Scheduling up to 150 courses each semester. Stretching shrinking department budgets. Negotiating student and faculty concerns. Managing office staff. Keeping up with research and publishing. Often, teaching.  

The role of the department chair is arguably one of the most complex on a university campus, and one whose heavy administrative and personnel demands often leaves its practitioners with little time for anything but crisis management. A new professional development program funded by the provost’s office and backed by the president is trying to change that.

The Chico State Leadership Initiative, headed by Department of Psychology Chair Brian Oppy, aims to provide chairs and associate chairs with the tools and skills they need to lead their departments in a proactive, meaningful way. The first of five monthly meetings was held Dec. 13 and was attended by 15 chairs and associate chairs from across campus.

As course participants, the cohort hears expert presentations, spends time in brainstorming and discussion, and completes reflective writing assignments focused on goal-setting. Each participant receives a small stipend, covered by $25,000 in program funding from the provost’s office and a $5,000 Faculty Learning Communities grant from the CSU Chancellor’s Office.

The program was born out of Oppy’s participation last year in the American Council of Education’s (ACE) Fellows program, which develops leadership skills in academic professionals. Working closely with President Paul Zingg, Provost and Vice President for Academic Affairs Belle Wei, and Associate Vice President for Faculty Affairs Wenshu Lee, Oppy helped developed the pilot curriculum, which focuses on management skills and strategic planning. The group is collectively reading the American Council on Education’s book, “The Department Chair as Academic Leader.” Reflection papers are completed at the start and end of the semester through Blackboard Learn.

Most new chairs get a one-day introduction to the role. {Brian Oppy, Psychology}

“Most new chairs get a one-day introduction to the role,” Oppy explained. “We tend to get bogged down in the administrative duties and spend a lot of our time reacting to crises. In this program, we’re focusing on what it takes to lead versus manage a department, and look ahead at some of the bigger issues and trends in higher education.” Some of those trends might include relieving course bottlenecking, the role of online learning, leveraging resources, and nowadays, fundraising. The program's goal is to help chairs become strategic in their leadership, he said.

Oppy points out that the University lost two deans last year to provost positions in the CSU: former College of Behavioral and Social Sciences Dean Gayle Hutchinson (Channel Islands) and former College of Natural Sciences Dean Frederika Harmsen (Sacramento State). While their appointments speak volumes about the quality of those administrators and the University, their absences necessarily create holes in its leadership fabric. One of the program’s goals is to train up leaders on campus, to maintain continuity when administrators are appointed to positions at other campuses.

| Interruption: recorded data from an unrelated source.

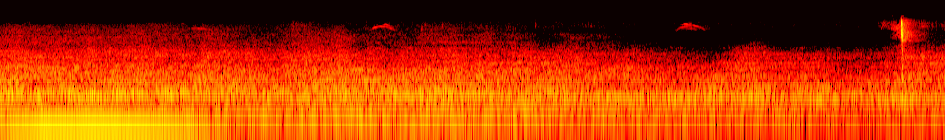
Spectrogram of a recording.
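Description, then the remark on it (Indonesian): A loud, steady roar of an airplane passing overhead, heaviest in deep rumble at first and then holding as a broad, droning wash of engine noise with no talking. “ya sepertinya terdengar kencang sekali ya baru kali ini saya tik sekencang ini suara pesawat”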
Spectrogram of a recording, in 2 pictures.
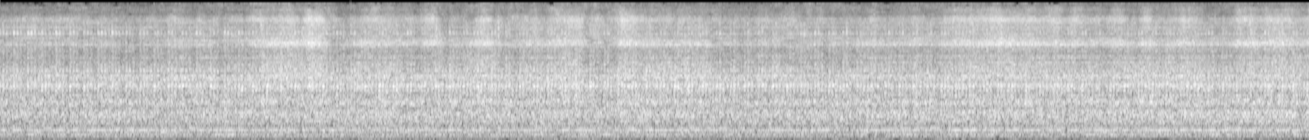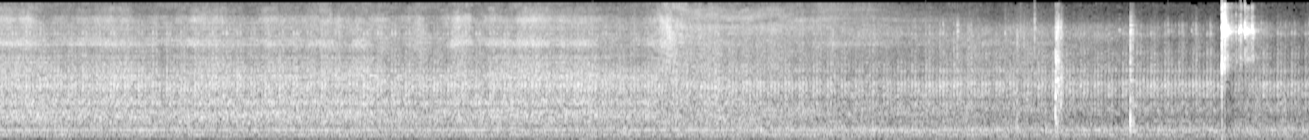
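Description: Steady rushing hum from the brass jet nozzle feeding a homemade gasifier. It eases off near the end, and several sharp clanks follow.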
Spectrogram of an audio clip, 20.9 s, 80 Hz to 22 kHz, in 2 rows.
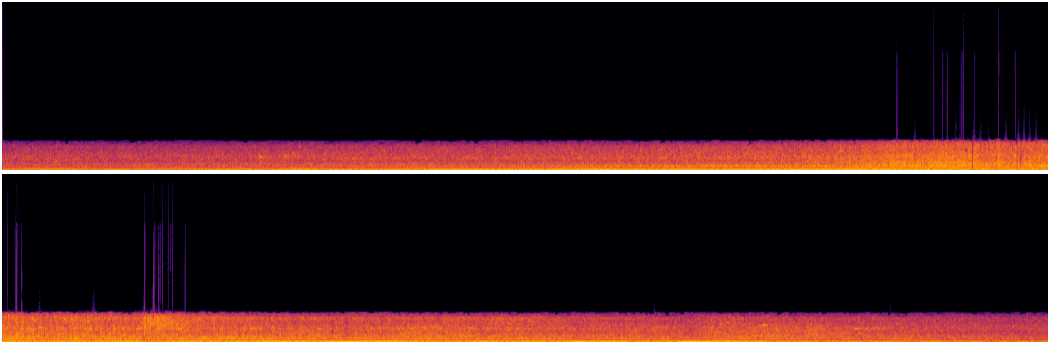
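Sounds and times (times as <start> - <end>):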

“We need people who are committed to the academic mission of the CSU,” he said. “Faculty who are already a part of the culture here are likely to have a greater personal and professional investment in the University than those who are not.”

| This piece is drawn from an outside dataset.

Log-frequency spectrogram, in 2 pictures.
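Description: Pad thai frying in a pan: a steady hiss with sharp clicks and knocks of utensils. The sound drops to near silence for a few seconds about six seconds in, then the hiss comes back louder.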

For Provost Wei, the course complements trainings offered by the Center for Excellence in Learning and Teaching (CELT). The choice to target chairs was a natural one, she says, as they play an important role in working with faculty, advising students, and handling administrative duties.

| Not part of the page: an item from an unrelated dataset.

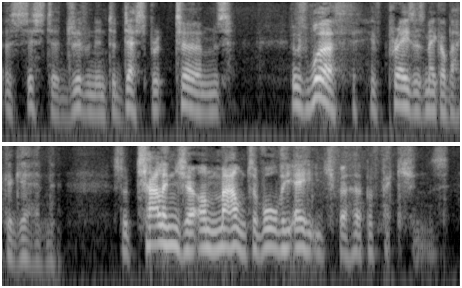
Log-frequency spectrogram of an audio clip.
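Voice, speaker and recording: A man's voice: medium pitch, expressive, normal speed, a bit bright, no echo. An actor playing a proud, grieving young nobleman bent on revenge, earnest and formal, in classical Shakespearean style with a British accent. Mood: grieving, vengeful.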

There is a lot we can learn from each other. {Susan Wiesinger, Journalism and Public Relations}

“The role presents a new set of responsibilities and requires a different skill set,” she said. “Because of chairs' unique position in the academic structure, we can have a big impact.”

That impact is already being felt by program participant Susan Wiesinger, who has served as Chair of the Department of Journalism and Public Relations since 2011. Like others in her role, she juggles a multitude of responsibilities and challenges, including dwindling faculty and resources. She recently agreed to serve another three-year term as chair and said she wanted to be part of the training because “there is a lot we can learn from each other.”

“We know the budgets are never going to be where they once were,” Wiesinger observed. “Fundraising is something we must embrace. Academia is on a course of change. One of the things we need to know is: How can a chair build alumni relationships?”

That is exactly the kind of questioning Oppy, Wei, and Lee are hoping to elicit, and respond to, in the coming months.

—Sarah Langford, Public Affairs and Publications